In 47 days, China’s ruling Communist Party will hold its 20th National Congress, at which Xi is widely expected to extend his hold on power for another five years — a move that would cement his status as the country’s most powerful leader in decades.
The congress will begin in Beijing on October 16 at a “critical time” for the country, the party’s 25-member Politburo announced Tuesday, adding that preparations were “progressing smoothly.”
That start date is in line with tradition — in recent decades, the party has always held its congresses between September and November. The highly choreographed affairs usually last about a week, bringing together some 2,000 delegates from across the country in a show of unity and legitimacy.
But this year’s congress is anything but conventional.
Xi, who has consolidated enormous power since taking office a decade ago, is widely expected to seek an unprecedented third term as China’s top leader, breaking with convention set by his predecessors since the early 1990s.
The political headwinds have fueled intense speculation about Xi’s authority in some quarters of the overseas China-watching community, with some questioning his prospects of securing a third term.
“Very often, when there are challenges, it’s not necessarily bad for the supreme leader at all,” said Dali Yang, a political scientist at the University of Chicago. “In fact, authoritarian leaders like Xi thrive on challenges — and often use such crises to enhance their power.”
Yang cited Xi’s ability to fill important positions of power with his trusted aides — from the domestic security apparatus to the propaganda front and leadership roles at key provinces — as signs the top leader is firmly in control.
The latest announcement on the party congress is a sign that Xi has straightened out decisions on personnel arrangements and political paths, according to Deng Yuwen, a former editor of a Communist Party newspaper who now lives in the United States.

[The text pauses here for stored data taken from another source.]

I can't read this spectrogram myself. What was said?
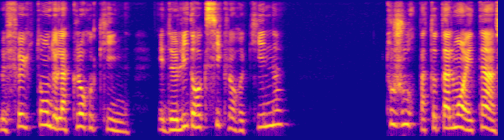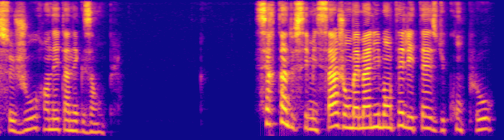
Le feuilleton de la chloroquine et de l'hydroxychloroquine, toujours pas totalement éteint à ce jour, en est un exemple. Certains de ces messages ont même alimenté les thèses du complot,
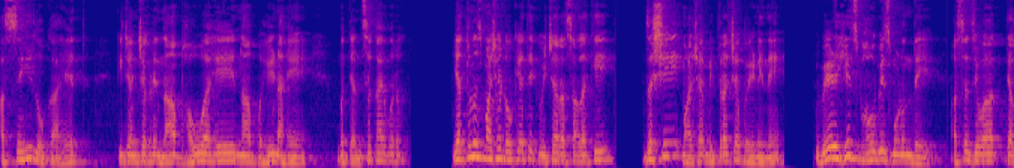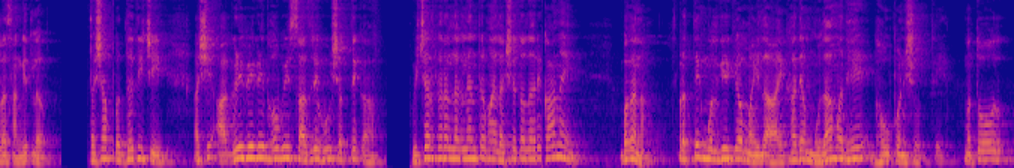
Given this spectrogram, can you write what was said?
असेही लोक आहेत की ज्यांच्याकडे ना भाऊ आहे ना बहीण आहे. मग त्यांचं काय बरं? यातूनच माझ्या डोक्यात एक विचार असा आला की जशी माझ्या मित्राच्या बहिणीने वेळ हीच भाऊबीज म्हणून दे असं जेव्हा त्याला सांगितलं तशा पद्धतीची अशी आगळी वेगळी भाऊबीज साजरी होऊ शकते का? विचार करायला लागल्यानंतर माझ्या लक्षात आलं अरे का नाही? बघा ना प्रत्येक मुलगी किंवा महिला एखाद्या मुलामध्ये भाऊ पण शोधते. मग तो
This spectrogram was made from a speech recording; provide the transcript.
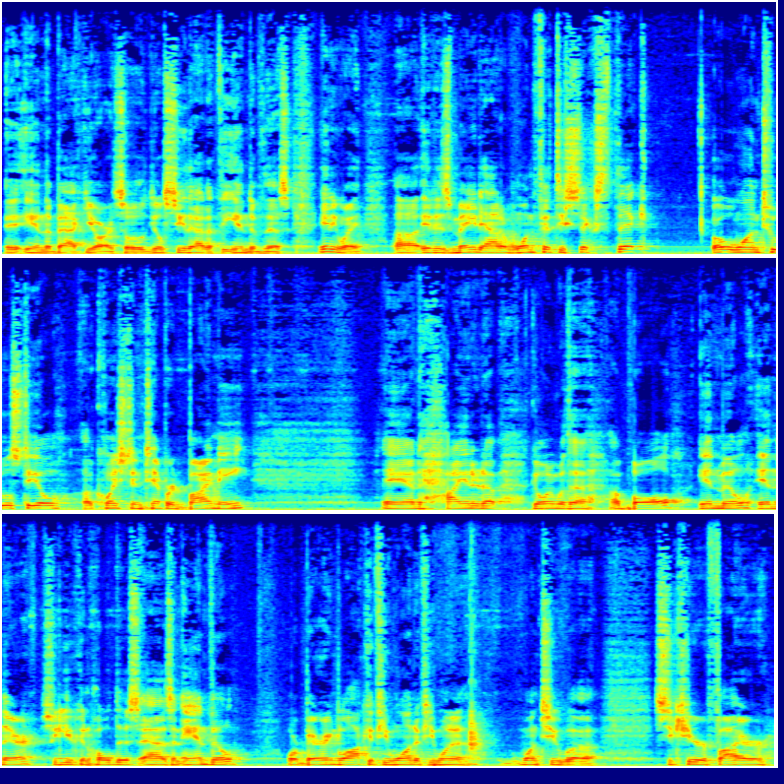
in the backyard. So you'll see that at the end of this. Anyway, uh, it is made out of 156 thick 01 tool steel, uh, quenched and tempered by me and I ended up going with a, a ball end mill in there so you can hold this as an anvil or bearing block if you want. If you want to want to uh, secure fire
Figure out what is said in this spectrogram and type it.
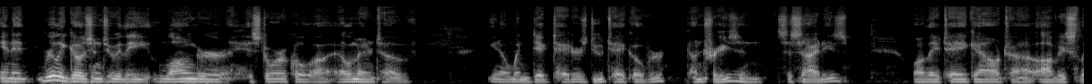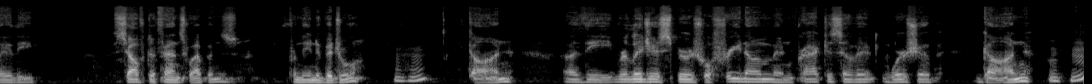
and it really goes into the longer historical uh, element of you know when dictators do take over countries and societies well, they take out uh, obviously the self-defense weapons from the individual, mm-hmm. gone. Uh, the religious, spiritual freedom and practice of it, worship, gone. Mm-hmm.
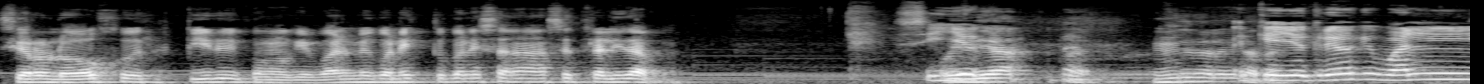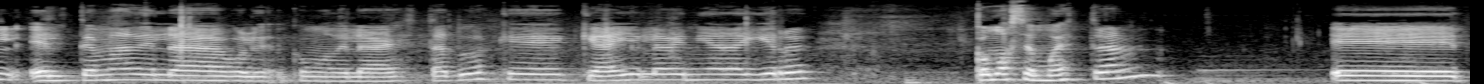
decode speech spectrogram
cierro los ojos y respiro y como que igual me conecto con esa ancestralidad. pues. Sí, Hoy yo- día... ¿Mm? Que yo creo que igual el tema de la como de las estatuas que, que hay en la avenida de Aguirre, cómo se muestran, eh,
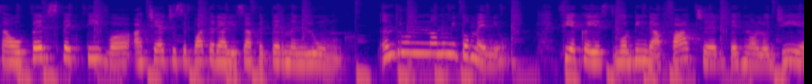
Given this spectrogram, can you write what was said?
sau o perspectivă a ceea ce se poate realiza pe termen lung, într-un anumit domeniu, fie că este, vorbim de afaceri, tehnologie,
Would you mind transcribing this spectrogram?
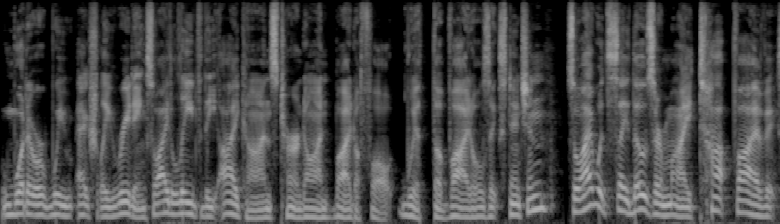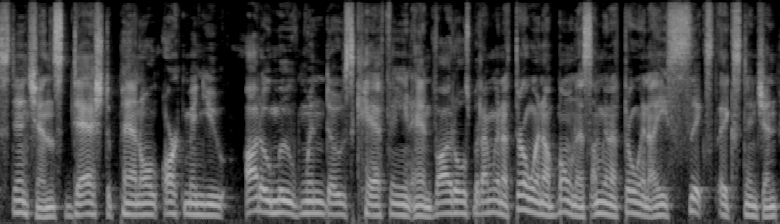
What are we actually reading? So I leave the icons turned on by default with the Vitals extension. So I would say those are my top five extensions, Dash to Panel, Arc Menu, Auto Move Windows, Caffeine, and Vitals, but I'm going to throw in a bonus. I'm going to throw in a sixth extension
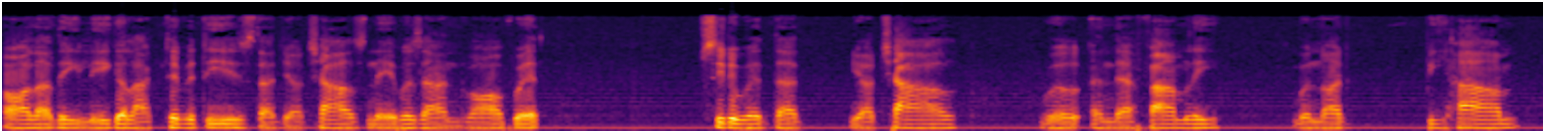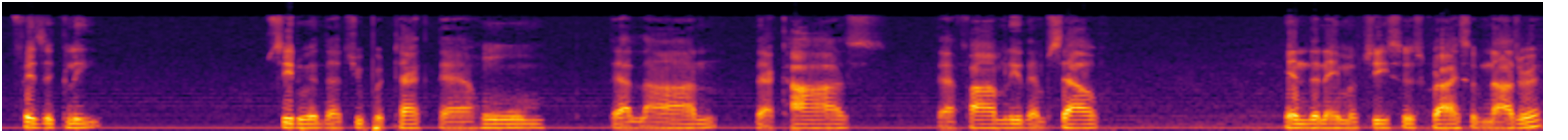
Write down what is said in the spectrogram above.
all other illegal activities that your child's neighbors are involved with, see to it that your child will and their family will not be harmed physically see to it that you protect their home, their land, their cars, their family, themselves. In the name of Jesus Christ of Nazareth.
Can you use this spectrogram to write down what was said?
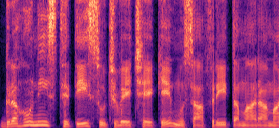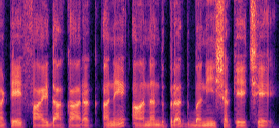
ગ્રહોની સ્થિતિ સૂચવે છે કે મુસાફરી તમારા માટે ફાયદાકારક અને આનંદપ્રદ બની શકે છે.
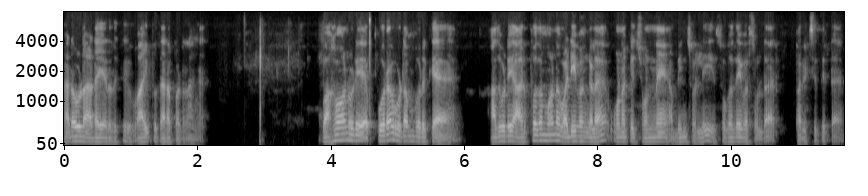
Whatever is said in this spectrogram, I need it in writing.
கடவுளை அடையிறதுக்கு வாய்ப்பு தரப்படுறாங்க. பகவானுடைய புற உடம்பு இருக்க அதோடைய அற்புதமான வடிவங்களை உனக்கு சொன்னேன் அப்படின்னு சொல்லி சுகதேவர் சொல்கிறார் பரீட்சித்துட்டார்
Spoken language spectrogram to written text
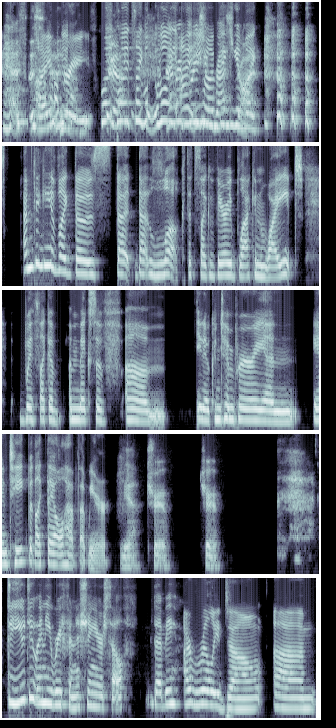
has this. I agree. well, yeah. well, it's like well, I, you know, I'm thinking of like I'm thinking of like those that that look that's like very black and white with like a, a mix of um you know contemporary and antique, but like they all have that mirror. Yeah, true, true. Do you do any refinishing yourself, Debbie? I really don't. Um,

“Xi wants to leave his political legacy at the 20th Party Congress, and these three will be the key themes at the meeting, as well as the political lines to be laid out after the congress,” Deng said.
Holding the congress in mid-October also leaves some buffer time for Xi to attend major international events in November, such as the Group of 20 summit in Indonesia. “Xi hasn’t left the country for nearly three years, and it has had a very negative impact on China’s diplomacy,” Deng said.
As for the Chinese public, many have paid little attention to the party congresses in the past — they have no say in the country’s political leadership transition, or the making of major policies.
But this year, for those who are getting increasingly impatient and frustrated with the endless lockdowns and Covid testing, news of the congress’ start date has come as a long-awaited relief.
“There are a lot of people who are eagerly waiting for this Party Congress to happen, (because) they hope there could be a shift in the way that China is dealing with Covid,” Yang said.
But when — and how — that will happen is still anyone’s guess.